N2 - A numerical study of mountain waves in the Upper Troposphere and Lower Stratosphere (UTLS) is presented for two Intensive Observational Periods (IOPs) of the Terrain-induced Rotor Experiment (T-REX). The simulations use the Weather Research and Forecasting (WRF) model and a microscale model that is driven by the finest WRF nest. During IOP8, the simulation results reveal presence of perturbations with short wavelengths in zones of strong vertical wind shear in the UTLS that cause a reversal of momentum fluxes. The spectral properties of these perturbations and the attendant vertical profiles of heat and momentum fluxes show strong divergence near the tropopause indicating that they are generated by shear instability along shear lines locally induced by the primary mountain wave originating from the lower troposphere. This is further confirmed by results of an idealized simulation initialized with the temperature and wind profiles obtained from the microscale model. For IOP6, we analyze distributions of O3 and CO observed in aircraft measurements. They show small scale fluctuations with amplitudes and phases that vary along the path of the flight. Detailed comparisons between these fluctuations and the observed vertical velocity show that the behavior of these short fluctuations is due not only to the vertical motion, but also to the local mean vertical gradients where the waves evolve, which are modulated by larger variations. The microscale model simulation results show favorable agreement with in situ radiosonde and aircraft observations. The high vertical resolution offered by the microscale model is found to be critical for resolution of smaller scale processes such as formation of inversion layer associated with trapped lee waves in the troposphere, and propagating mountain waves in the lower stratosphere.

AB - A numerical study of mountain waves in the Upper Troposphere and Lower Stratosphere (UTLS) is presented for two Intensive Observational Periods (IOPs) of the Terrain-induced Rotor Experiment (T-REX). The simulations use the Weather Research and Forecasting (WRF) model and a microscale model that is driven by the finest WRF nest.
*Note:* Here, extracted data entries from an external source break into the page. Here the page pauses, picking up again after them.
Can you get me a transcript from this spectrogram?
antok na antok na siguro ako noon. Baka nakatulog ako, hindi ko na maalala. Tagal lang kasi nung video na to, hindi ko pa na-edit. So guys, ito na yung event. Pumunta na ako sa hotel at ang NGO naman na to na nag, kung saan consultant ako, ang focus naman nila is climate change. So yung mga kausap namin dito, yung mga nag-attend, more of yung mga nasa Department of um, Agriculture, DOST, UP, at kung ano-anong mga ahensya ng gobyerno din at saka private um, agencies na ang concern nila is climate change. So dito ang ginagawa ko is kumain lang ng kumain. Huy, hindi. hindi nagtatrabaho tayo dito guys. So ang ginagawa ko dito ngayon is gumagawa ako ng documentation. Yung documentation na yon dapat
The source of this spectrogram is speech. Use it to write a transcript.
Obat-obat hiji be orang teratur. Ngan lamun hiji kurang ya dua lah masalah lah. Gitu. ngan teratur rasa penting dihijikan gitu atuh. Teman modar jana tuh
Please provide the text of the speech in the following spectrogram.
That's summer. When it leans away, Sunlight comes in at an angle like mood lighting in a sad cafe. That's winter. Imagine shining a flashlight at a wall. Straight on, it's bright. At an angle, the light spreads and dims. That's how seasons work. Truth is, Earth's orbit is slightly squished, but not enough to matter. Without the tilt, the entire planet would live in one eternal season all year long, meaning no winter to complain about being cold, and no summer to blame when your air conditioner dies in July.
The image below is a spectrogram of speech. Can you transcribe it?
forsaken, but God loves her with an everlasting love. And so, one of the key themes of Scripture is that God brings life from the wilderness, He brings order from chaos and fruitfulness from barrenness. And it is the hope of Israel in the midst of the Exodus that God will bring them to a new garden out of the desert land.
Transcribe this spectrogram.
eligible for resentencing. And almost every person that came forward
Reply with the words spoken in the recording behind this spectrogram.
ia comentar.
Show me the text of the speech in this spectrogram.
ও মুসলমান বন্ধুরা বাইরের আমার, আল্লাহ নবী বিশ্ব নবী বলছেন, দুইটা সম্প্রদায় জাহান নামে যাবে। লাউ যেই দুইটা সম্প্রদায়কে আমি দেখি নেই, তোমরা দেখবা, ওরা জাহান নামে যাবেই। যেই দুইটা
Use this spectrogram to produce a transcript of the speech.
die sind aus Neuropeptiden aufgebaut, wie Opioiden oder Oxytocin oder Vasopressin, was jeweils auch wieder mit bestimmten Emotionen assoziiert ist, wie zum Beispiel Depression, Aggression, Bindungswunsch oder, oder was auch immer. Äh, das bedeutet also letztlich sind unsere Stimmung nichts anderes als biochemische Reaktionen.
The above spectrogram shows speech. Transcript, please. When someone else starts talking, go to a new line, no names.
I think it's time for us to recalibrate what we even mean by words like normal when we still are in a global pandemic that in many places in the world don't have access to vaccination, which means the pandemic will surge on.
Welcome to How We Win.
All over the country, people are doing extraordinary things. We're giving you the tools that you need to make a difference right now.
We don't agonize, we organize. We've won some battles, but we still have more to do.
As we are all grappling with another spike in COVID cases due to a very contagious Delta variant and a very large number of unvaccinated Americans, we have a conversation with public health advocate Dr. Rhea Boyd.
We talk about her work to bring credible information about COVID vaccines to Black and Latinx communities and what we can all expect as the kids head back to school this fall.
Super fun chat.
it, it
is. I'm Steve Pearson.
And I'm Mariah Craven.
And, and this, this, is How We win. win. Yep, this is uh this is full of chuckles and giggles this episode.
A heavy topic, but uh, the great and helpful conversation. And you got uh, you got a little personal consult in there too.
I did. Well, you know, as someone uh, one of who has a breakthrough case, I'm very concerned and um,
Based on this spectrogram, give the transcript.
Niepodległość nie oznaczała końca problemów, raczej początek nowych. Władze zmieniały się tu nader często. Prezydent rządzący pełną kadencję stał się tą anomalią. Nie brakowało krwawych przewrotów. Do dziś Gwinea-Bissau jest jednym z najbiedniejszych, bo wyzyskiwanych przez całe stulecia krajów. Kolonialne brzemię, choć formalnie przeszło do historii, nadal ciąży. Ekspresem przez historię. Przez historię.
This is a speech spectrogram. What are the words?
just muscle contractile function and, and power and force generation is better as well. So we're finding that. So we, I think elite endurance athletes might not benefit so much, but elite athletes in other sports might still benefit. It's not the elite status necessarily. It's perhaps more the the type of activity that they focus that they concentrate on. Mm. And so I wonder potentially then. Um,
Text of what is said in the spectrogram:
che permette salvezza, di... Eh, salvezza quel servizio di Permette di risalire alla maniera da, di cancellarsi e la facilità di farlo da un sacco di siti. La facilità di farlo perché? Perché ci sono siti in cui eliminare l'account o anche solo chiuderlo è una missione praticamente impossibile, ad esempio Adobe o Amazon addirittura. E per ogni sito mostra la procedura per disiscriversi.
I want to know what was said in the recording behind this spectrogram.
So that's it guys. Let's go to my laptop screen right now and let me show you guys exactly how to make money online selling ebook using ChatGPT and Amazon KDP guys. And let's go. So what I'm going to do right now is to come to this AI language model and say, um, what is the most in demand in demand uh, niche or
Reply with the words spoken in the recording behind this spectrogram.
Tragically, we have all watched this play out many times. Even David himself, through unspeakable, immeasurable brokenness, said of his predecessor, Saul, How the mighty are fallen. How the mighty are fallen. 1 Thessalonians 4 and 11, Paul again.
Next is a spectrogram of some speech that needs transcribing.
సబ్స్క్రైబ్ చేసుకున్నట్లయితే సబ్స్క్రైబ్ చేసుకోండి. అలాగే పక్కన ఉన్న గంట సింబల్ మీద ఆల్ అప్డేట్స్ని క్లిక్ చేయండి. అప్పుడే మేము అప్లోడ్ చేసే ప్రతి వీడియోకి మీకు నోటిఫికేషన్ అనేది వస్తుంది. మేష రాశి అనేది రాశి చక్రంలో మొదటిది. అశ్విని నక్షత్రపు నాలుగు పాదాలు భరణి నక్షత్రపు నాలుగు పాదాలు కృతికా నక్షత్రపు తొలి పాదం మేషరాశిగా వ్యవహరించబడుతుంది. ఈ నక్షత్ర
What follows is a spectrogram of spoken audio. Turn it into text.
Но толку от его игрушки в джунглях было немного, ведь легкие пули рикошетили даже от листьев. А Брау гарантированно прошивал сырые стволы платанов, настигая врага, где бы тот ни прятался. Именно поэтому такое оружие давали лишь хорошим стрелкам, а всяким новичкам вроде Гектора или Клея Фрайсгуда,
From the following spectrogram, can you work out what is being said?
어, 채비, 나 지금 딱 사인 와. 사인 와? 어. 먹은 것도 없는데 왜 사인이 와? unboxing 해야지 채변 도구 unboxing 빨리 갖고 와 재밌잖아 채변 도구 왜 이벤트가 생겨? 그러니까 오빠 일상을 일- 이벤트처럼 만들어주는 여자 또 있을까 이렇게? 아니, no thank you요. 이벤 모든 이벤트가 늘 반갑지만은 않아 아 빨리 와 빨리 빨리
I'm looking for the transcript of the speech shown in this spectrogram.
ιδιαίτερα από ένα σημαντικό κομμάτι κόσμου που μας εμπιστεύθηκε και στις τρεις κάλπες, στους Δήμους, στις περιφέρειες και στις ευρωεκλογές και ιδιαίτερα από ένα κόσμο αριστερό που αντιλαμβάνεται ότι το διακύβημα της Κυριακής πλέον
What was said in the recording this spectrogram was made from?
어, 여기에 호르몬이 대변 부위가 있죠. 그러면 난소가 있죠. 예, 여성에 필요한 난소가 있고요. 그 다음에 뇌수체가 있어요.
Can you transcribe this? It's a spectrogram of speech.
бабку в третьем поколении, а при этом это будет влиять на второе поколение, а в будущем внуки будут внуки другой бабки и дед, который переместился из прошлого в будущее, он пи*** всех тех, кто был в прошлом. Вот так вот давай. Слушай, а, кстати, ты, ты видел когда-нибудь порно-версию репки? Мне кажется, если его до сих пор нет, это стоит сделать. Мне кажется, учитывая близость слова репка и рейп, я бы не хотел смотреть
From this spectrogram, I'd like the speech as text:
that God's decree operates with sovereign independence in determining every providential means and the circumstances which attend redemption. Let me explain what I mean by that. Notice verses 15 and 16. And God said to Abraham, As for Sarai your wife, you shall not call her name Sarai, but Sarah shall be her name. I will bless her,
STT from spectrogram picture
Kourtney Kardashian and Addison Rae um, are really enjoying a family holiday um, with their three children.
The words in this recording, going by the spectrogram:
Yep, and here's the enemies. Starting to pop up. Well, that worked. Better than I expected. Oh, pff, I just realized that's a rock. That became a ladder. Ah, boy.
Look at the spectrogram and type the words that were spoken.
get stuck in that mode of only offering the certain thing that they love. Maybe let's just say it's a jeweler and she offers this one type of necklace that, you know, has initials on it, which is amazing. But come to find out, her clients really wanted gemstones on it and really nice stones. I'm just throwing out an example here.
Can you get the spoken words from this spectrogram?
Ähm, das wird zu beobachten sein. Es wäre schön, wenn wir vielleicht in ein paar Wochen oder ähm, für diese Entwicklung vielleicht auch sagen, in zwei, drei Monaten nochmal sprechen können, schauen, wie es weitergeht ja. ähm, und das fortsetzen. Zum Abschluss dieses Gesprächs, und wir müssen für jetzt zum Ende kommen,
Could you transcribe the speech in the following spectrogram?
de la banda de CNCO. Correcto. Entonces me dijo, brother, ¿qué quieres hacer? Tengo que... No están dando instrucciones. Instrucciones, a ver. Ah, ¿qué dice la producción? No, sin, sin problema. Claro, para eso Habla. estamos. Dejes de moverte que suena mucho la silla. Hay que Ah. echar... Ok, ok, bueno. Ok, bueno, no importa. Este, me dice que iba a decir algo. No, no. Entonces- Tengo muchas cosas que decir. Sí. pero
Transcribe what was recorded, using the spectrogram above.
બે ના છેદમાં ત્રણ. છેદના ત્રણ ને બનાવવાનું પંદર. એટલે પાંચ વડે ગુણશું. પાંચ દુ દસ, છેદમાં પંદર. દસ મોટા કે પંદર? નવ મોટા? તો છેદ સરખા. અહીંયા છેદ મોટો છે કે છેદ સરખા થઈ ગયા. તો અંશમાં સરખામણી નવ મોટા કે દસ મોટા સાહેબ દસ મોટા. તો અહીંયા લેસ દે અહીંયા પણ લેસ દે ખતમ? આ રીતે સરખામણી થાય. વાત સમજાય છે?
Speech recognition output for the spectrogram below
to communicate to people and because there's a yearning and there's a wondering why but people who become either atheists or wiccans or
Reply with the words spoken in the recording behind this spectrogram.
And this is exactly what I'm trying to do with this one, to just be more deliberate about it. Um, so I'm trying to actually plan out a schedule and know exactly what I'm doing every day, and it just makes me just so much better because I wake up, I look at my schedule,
During IOP8, the simulation results reveal presence of perturbations with short wavelengths in zones of strong vertical wind shear in the UTLS that cause a reversal of momentum fluxes. The spectral properties of these perturbations and the attendant vertical profiles of heat and momentum fluxes show strong divergence near the tropopause indicating that they are generated by shear instability along shear lines locally induced by the primary mountain wave originating from the lower troposphere. This is further confirmed by results of an idealized simulation initialized with the temperature and wind profiles obtained from the microscale model. For IOP6, we analyze distributions of O3 and CO observed in aircraft measurements. They show small scale fluctuations with amplitudes and phases that vary along the path of the flight. Detailed comparisons between these fluctuations and the observed vertical velocity show that the behavior of these short fluctuations is due not only to the vertical motion, but also to the local mean vertical gradients where the waves evolve, which are modulated by larger variations. The microscale model simulation results show favorable agreement with in situ radiosonde and aircraft observations. The high vertical resolution offered by the microscale model is found to be critical for resolution of smaller scale processes such as formation of inversion layer associated with trapped lee waves in the troposphere, and propagating mountain waves in the lower stratosphere.

UR - http://www.scopus.com/inward/record.url?scp=79957967455&partnerID=8YFLogxK

UR - http://www.scopus.com/inward/citedby.url?scp=79957967455&partnerID=8YFLogxK

U2 - 10.5194/acp-11-5123-2011

DO - 10.5194/acp-11-5123-2011

M3 - Article

AN - SCOPUS:79957967455

VL - 11

SP - 5123

EP - 5139

JO - Atmospheric Chemistry and Physics

JF - Atmospheric Chemistry and Physics

SN - 1680-7316

IS - 11

ER -